Work item:
Please reproduce the records below exactly, omitting any pictures they contain.

─── Data for review

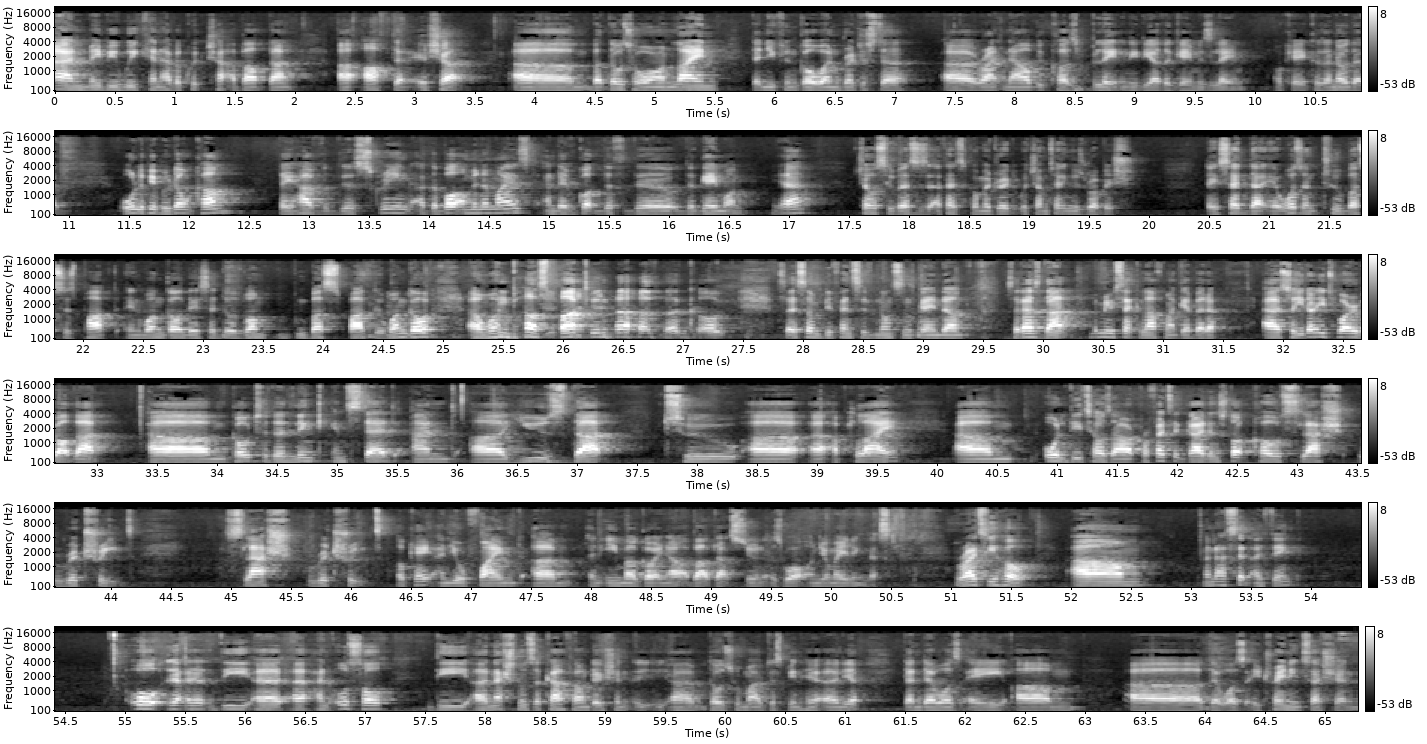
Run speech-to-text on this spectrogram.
and maybe we can have a quick chat about that uh, after Isha. Um, but those who are online, then you can go and register uh, right now because blatantly the other game is lame. Okay, because I know that all the people who don't come, they have the screen at the bottom minimized and they've got the, the, the game on. Yeah? Chelsea versus Atletico Madrid, which I'm telling you is rubbish. They said that it wasn't two buses parked in one goal. They said there was one bus parked in one goal and one bus parked in another goal. So some defensive nonsense going down. So that's that. But maybe second half might get better. Uh, so you don't need to worry about that um, go to the link instead and uh, use that to uh, uh, apply. Um, all details are propheticguidance.co slash retreat slash retreat. Okay, and you'll find um, an email going out about that soon as well on your mailing list. Righty ho. Um, and that's it, I think. Or uh, the uh, uh, and also the National Zakah Foundation. those who might have just been here earlier. Then there was a um, uh, there was a training session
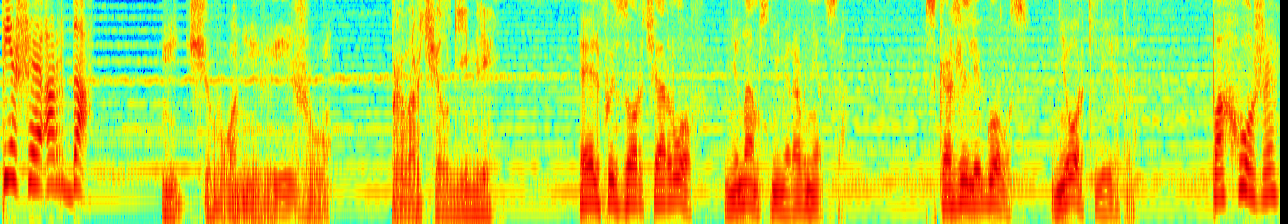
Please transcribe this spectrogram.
пешая орда. Ничего не вижу. Проворчал Гимли. Эльфы зорче орлов, не нам с ними равняться. Скажи ли голос, не орки ли это? Похоже.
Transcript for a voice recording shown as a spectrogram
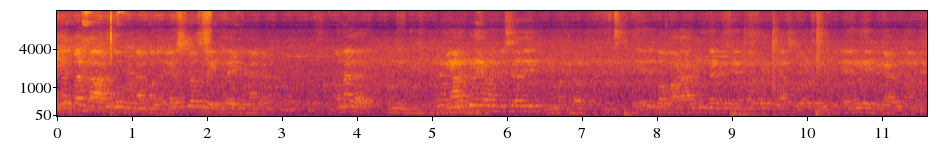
ఏ పని ఆడుకోకుండా మళ్ళీ నేర్చుకోవచ్చు ఇంటర్ అయిపోయినాక. అవునా కదా? నాకు కూడా ఏమనిపిస్తుంది? ఏది వాడు ఆడుకుంటారంటే నేను కంప్యూటర్ క్లాస్ పోవడం నేను కూడా ఇంటికాడ ఉన్నాను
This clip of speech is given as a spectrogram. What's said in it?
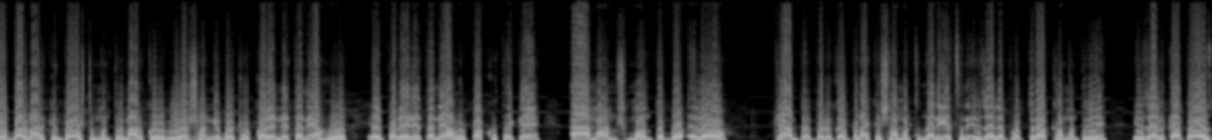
রোববার মার্কিন পররাষ্ট্রমন্ত্রী মার্কো রুবিওর সঙ্গে বৈঠক করেন নেতানিয়াহু। এরপরে নেতানিয়াহুর পক্ষ থেকে এমন মন্তব্য এলো। ট্রাম্পের পরিকল্পনাকে সমর্থন জানিয়েছেন ইসরায়েলের প্রতিরক্ষা মন্ত্রী ইসরায়েল কাতজ।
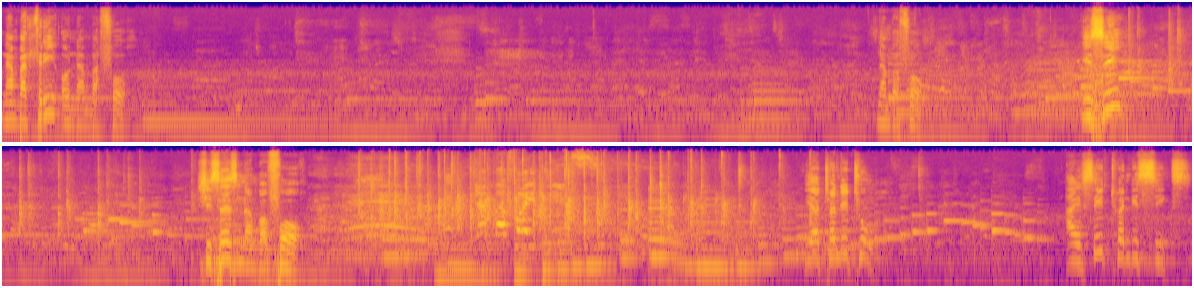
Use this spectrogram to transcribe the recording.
Number three or number four? Number four. You see? She says number four. Number four it is. You are 22. I see 26.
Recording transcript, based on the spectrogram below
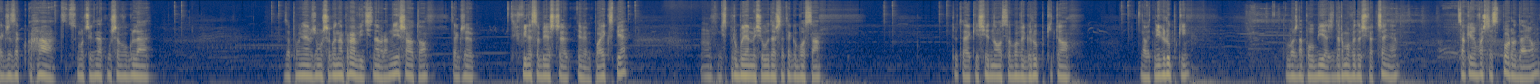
Także za... Aha, smoczy gnat muszę w ogóle... Zapomniałem, że muszę go naprawić. Dobra, mniejsza o to. Także chwilę sobie jeszcze, nie wiem, po expie. Mm, I spróbujemy się udać na tego bossa. Tutaj jakieś jednoosobowe grupki to... Nawet nie grupki. To można poubijać darmowe doświadczenia. Całkiem właśnie sporo dają.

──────

Output below:
Run speech-to-text on this spectrogram.
and maybe we can have a quick chat about that uh, after Isha. Um, but those who are online, then you can go and register uh, right now because blatantly the other game is lame. Okay, because I know that all the people who don't come, they have the screen at the bottom minimized and they've got the, the, the game on. Yeah? Chelsea versus Atletico Madrid, which I'm telling you is rubbish. They said that it wasn't two buses parked in one goal. They said there was one bus parked in one goal and one bus parked in another goal. So some defensive nonsense going down. So that's that. But maybe second half might get better. Uh, so you don't need to worry about that um, go to the link instead and uh, use that to uh, uh, apply. Um, all details are propheticguidance.co slash retreat slash retreat. Okay, and you'll find um, an email going out about that soon as well on your mailing list. Righty ho. Um, and that's it, I think. Or uh, the uh, uh, and also the National Zakah Foundation. those who might have just been here earlier. Then there was a um, uh, there was a training session
Please transcribe this spectrogram.
пешая орда. Ничего не вижу. Проворчал Гимли. Эльфы зорче орлов, не нам с ними равняться. Скажи ли голос, не орки ли это? Похоже.
Transcript for a voice recording shown as a spectrogram
ఏ పని ఆడుకోకుండా మళ్ళీ నేర్చుకోవచ్చు ఇంటర్ అయిపోయినాక. అవునా కదా? నాకు కూడా ఏమనిపిస్తుంది? ఏది వాడు ఆడుకుంటారంటే నేను కంప్యూటర్ క్లాస్ పోవడం నేను కూడా ఇంటికాడ ఉన్నాను
This clip of speech is given as a spectrogram. What's said in it?
রোববার মার্কিন পররাষ্ট্রমন্ত্রী মার্কো রুবিওর সঙ্গে বৈঠক করেন নেতানিয়াহু। এরপরে নেতানিয়াহুর পক্ষ থেকে এমন মন্তব্য এলো। ট্রাম্পের পরিকল্পনাকে সমর্থন জানিয়েছেন ইসরায়েলের প্রতিরক্ষা মন্ত্রী ইসরায়েল কাতজ।
Use this spectrogram to transcribe the recording.
Number three or number four? Number four. You see? She says number four. Number four it is. You are 22. I see 26.
Recording transcript, based on the spectrogram below
Także za... Aha, smoczy gnat muszę w ogóle... Zapomniałem, że muszę go naprawić. Dobra, mniejsza o to. Także chwilę sobie jeszcze, nie wiem, po expie. Mm, I spróbujemy się udać na tego bossa. Tutaj jakieś jednoosobowe grupki to... Nawet nie grupki. To można poubijać darmowe doświadczenia. Całkiem właśnie sporo dają.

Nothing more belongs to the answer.